Yesterday, on the advice of my good friends David Smith and Helen Murphy, I picked up a small, yet perfectly preserved paperback Guidebook of Egypt from Reids of Liverpool Bookstore, entitled "The Latest Pocket Guidebook to Luxor & Environments, Including also Tutankhamun", for the princely sum of £8 [Apologies for the quality of the images, I didn't use a flash].
It was written by N. F. Mansfield-Meade, an English resident of Luxor, who describes the volume as "Historically Accurate, Beautifully Illustrated, Lucid & Interesting". This is the 1945 (5th) Edition, but the 1st Edition was written in 1926; four years after Howard Carter's discovery of the Tomb of Tutankhamun.

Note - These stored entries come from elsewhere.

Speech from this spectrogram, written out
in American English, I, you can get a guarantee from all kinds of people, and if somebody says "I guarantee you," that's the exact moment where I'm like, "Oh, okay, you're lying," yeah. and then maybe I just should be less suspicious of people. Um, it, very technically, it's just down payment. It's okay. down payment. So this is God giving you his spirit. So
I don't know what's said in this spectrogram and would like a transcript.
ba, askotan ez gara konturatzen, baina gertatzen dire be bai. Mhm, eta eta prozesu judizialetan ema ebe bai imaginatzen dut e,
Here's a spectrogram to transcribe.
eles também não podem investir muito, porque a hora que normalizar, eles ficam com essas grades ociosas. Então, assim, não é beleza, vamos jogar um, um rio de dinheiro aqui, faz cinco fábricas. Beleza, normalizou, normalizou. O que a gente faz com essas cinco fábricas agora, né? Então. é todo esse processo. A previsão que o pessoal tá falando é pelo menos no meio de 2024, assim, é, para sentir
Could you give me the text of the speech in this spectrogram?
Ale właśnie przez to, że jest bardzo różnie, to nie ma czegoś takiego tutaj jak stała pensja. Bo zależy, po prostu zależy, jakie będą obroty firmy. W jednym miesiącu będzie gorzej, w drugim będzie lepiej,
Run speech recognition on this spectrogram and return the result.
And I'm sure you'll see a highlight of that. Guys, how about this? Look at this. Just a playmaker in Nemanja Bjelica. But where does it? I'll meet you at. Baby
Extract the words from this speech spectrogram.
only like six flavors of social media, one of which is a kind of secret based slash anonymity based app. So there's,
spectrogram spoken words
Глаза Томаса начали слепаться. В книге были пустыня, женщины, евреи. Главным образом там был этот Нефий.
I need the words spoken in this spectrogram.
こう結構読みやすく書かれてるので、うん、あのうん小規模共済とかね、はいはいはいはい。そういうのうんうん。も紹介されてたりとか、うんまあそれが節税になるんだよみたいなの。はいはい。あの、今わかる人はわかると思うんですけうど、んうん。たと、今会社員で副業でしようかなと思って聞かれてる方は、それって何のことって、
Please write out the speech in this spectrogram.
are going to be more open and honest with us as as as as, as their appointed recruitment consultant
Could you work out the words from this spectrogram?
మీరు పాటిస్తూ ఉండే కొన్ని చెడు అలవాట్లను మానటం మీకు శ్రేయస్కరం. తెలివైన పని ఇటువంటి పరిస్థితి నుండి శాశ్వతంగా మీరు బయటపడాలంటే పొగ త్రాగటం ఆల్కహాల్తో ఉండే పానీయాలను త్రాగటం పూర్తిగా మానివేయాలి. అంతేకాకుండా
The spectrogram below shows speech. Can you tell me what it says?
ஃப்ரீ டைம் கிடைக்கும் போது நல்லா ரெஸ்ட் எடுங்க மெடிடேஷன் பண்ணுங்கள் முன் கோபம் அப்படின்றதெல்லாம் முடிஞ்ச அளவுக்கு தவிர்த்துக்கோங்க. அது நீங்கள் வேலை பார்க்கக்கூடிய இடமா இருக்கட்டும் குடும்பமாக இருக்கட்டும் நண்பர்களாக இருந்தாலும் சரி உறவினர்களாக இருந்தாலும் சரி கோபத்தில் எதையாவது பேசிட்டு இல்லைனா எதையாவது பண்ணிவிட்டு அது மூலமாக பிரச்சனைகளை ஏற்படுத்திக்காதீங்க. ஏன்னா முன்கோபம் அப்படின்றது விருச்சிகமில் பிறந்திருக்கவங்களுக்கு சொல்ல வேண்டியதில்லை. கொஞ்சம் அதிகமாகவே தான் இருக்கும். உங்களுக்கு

The book itself of course is a treat: there is a pull-out map of Karnak Temple, and images of sites dating to the 1920's which are archival records in themselves; the quiet image of the Giza Pyramids and Sphinx a stark contrast to the modern-day visitor experience of the Giza Plateau.

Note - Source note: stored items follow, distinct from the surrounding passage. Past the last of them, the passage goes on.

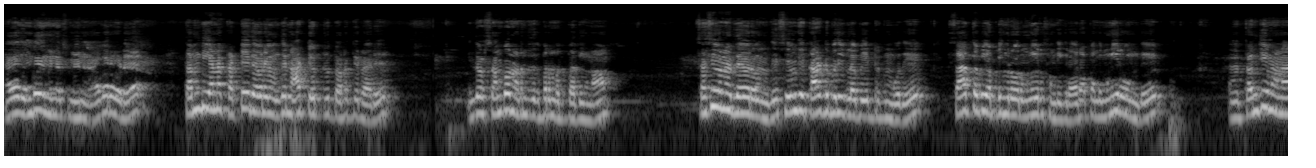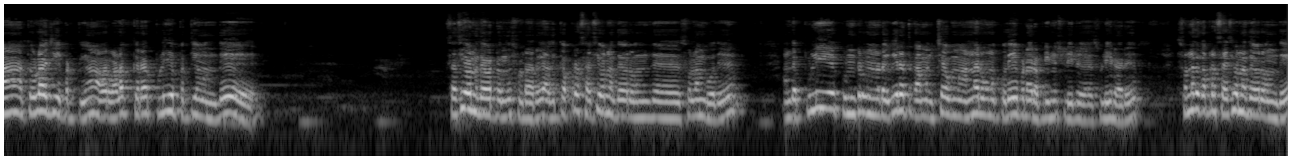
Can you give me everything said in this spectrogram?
அதாவது ஒன்பது மன்னர் சொன்ன அவரோட தம்பியான கட்டை தேவரை வந்து நாட்டை விட்டு துரத்திடுறாரு. இந்த ஒரு சம்பவம் நடந்ததுக்கப்புறம் வந்து பார்த்தீங்கன்னா சசிவர்ண தேவர் வந்து சிவங்கை காட்டுப்பகுதிக்குள்ள போயிட்டு இருக்கும்போது சாத்தபி அப்படிங்கிற ஒரு முனிவர் சந்திக்கிறாரு. அப்போ அந்த முனிவர் வந்து அஹ், தஞ்சை பற்றியும் அவர் வளர்க்குற புளியை பற்றியும் வந்து சசிவர்ண தேவர்கிட்ட வந்து சொல்கிறாரு அதுக்கப்புறம் சசிவர்ண தேவர் வந்து சொல்லும்போது அந்த புலியை குன்று உன்னோட வீரத்தை காமிச்சு அவங்க அண்ணர் உனக்கு உதயப்படார் அப்படின்னு சொல்லி சொல்லிடுறாரு. சொன்னதுக்கப்புறம் சசிவர்ண தேவர் வந்து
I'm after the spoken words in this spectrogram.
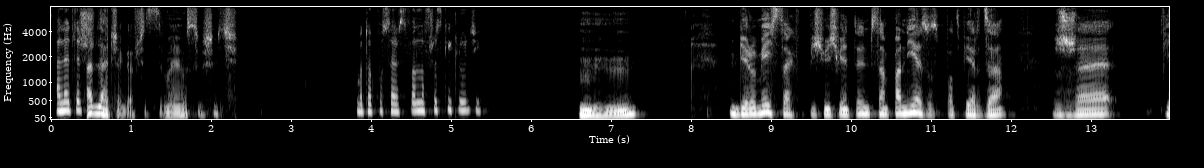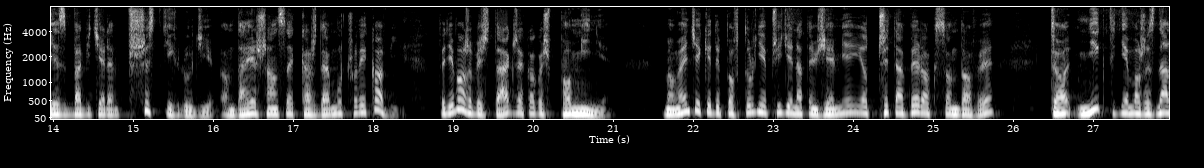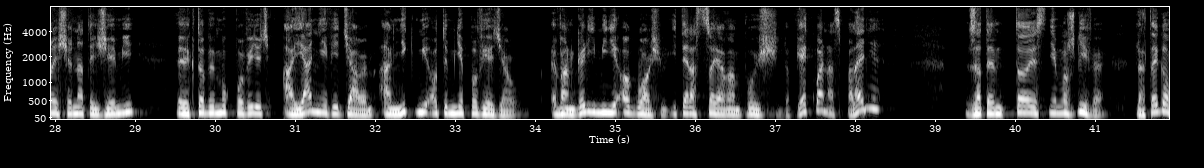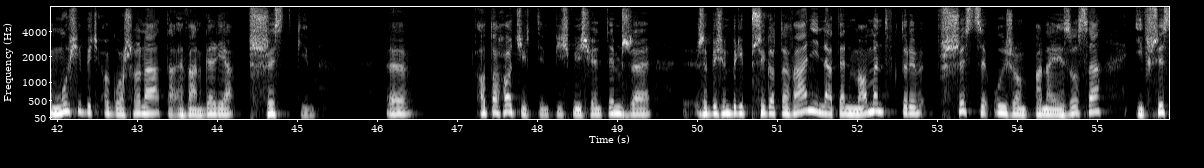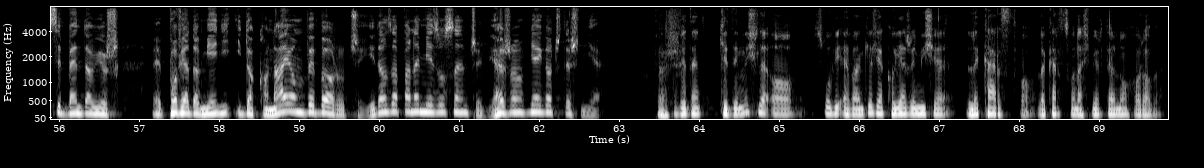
Ale też, A dlaczego wszyscy mają słyszeć? bo to poselstwo dla wszystkich ludzi. Mhm. W wielu miejscach w Piśmie Świętym sam Pan Jezus potwierdza, że jest Zbawicielem wszystkich ludzi. On daje szansę każdemu człowiekowi. To nie może być tak, że kogoś pominie. W momencie, kiedy powtórnie przyjdzie na tę ziemię i odczyta wyrok sądowy, to nikt nie może znaleźć się na tej ziemi, y, kto by mógł powiedzieć, a ja nie wiedziałem, a nikt mi o tym nie powiedział. Ewangelii mi nie ogłosił i teraz co, ja mam pójść do piekła na spalenie? Zatem to jest niemożliwe. Dlatego musi być ogłoszona ta Ewangelia wszystkim. E, O to chodzi w tym Piśmie Świętym, że żebyśmy byli przygotowani na ten moment, w którym wszyscy ujrzą Pana Jezusa i wszyscy będą już e, powiadomieni i dokonają wyboru, czy idą za Panem Jezusem, czy wierzą w Niego, czy też nie. Odpowiadając, kiedy myślę o słowie Ewangelia, kojarzy mi się lekarstwo, lekarstwo na śmiertelną chorobę.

However, it is not just the book which interested me. This guidebook was evidently used by a certain British Serviceman in Egypt post-1945: a black-and-white photograph of a saluting patrol was tucked in the back, together with a leaflet for the YMCA Club and Hostel, Ismailia, "Open to all Services and Services Families". I'm not entirely sure who this book belonged to (though I will be pursuing this further), but nevertheless I'm delighted to be the new owner of this little piece of history.